The number of motorists caught speeding in London went up by 71% when the coronavirus lockdown started, new figures show, with one driver clocking up to 163mph on a 70mph road.
Metropolitan Police officers issued 3,282 Traffic Offence Reports (TORs) to drivers suspected of exceeding the limit during April, compared with 1,922 during the same month last year.
A further 14,736 motorists were caught by roadside cameras in the capital during the first full month of lockdown, according to the data obtained by the PA news agency.
Among the other highest speeds recorded in particular zones was 134mph on a 40mph road, 110mph on a 30mph road and 73mph on a 20mph road.
Kent and Derbyshire police forces also recorded year-on-year increases in speeding incidents, up by 53% and 41% respectively.
The majority of forces recorded an overall decrease, amid a significant fall in traffic on the roads of around two-thirds as people were urged to stay at home to limit the spread of COVID-19.
However, 13 police forces saw an increase in the speed of the fastest driver caught, including Dyfed-Powys, North Yorkshire, Police Scotland and West Mercia.
Detective Superintendent Andy Cox, of the Met Police, said many of those who were caught breaking speed limits in London did not expect officers to be patrolling the roads for speeding motorists.

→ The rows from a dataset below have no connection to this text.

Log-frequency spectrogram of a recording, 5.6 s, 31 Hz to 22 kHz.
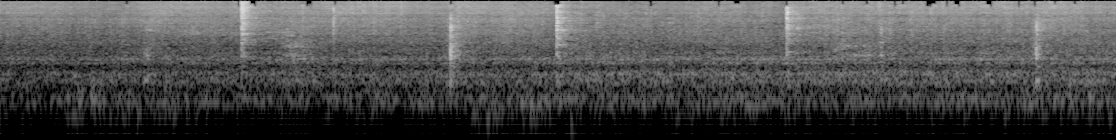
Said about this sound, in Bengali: আর 1 চামচ ছোলা মশলা। এটা দিয়ে একটু কষে নেব।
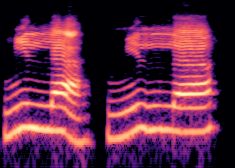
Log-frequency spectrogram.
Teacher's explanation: When we have idgham kamil, both are not working. And the noon is fully merged with the lam. Milla, milla.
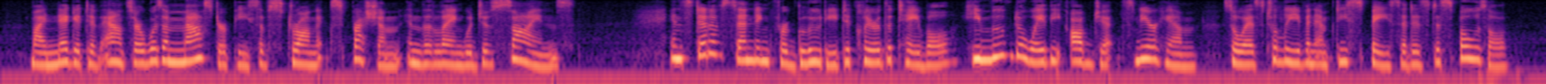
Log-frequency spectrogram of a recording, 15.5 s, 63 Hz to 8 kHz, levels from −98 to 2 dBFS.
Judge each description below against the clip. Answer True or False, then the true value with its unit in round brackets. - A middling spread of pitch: True (4.0 semitones)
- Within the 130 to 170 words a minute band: True (155 wpm)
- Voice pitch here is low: False (215 Hz)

"They would actually come out and say ‘we thought you’d be busy dealing with COVID’," he said.
"Maybe some people (tried to take) advantage because congestion was less and thought they’d get away with it."

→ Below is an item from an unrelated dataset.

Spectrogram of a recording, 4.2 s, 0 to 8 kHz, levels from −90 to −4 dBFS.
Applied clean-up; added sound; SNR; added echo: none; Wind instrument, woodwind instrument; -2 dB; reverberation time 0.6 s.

He said speeding should be seen "as socially unacceptable" as drink-driving.
Many people who would stop a driver getting behind the wheel after drinking too much would not challenge someone over their speed, he said.

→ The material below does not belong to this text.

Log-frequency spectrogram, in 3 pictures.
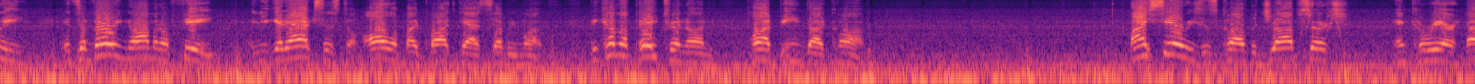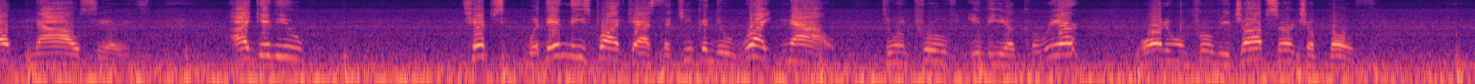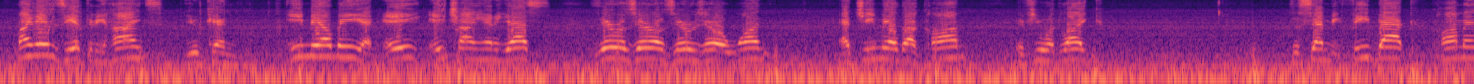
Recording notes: You may get some extra background noise here.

"They haven’t quite worked out that a speeding driver is arguably more dangerous," he said.
"I see more fatal and more life-changing collisions through speed than I do through drink-driving.
"I think the social conscience needs to change around it to actually address the issue of speeding because there’s not sufficient social condemnation of someone speeding."
© Sky News 2020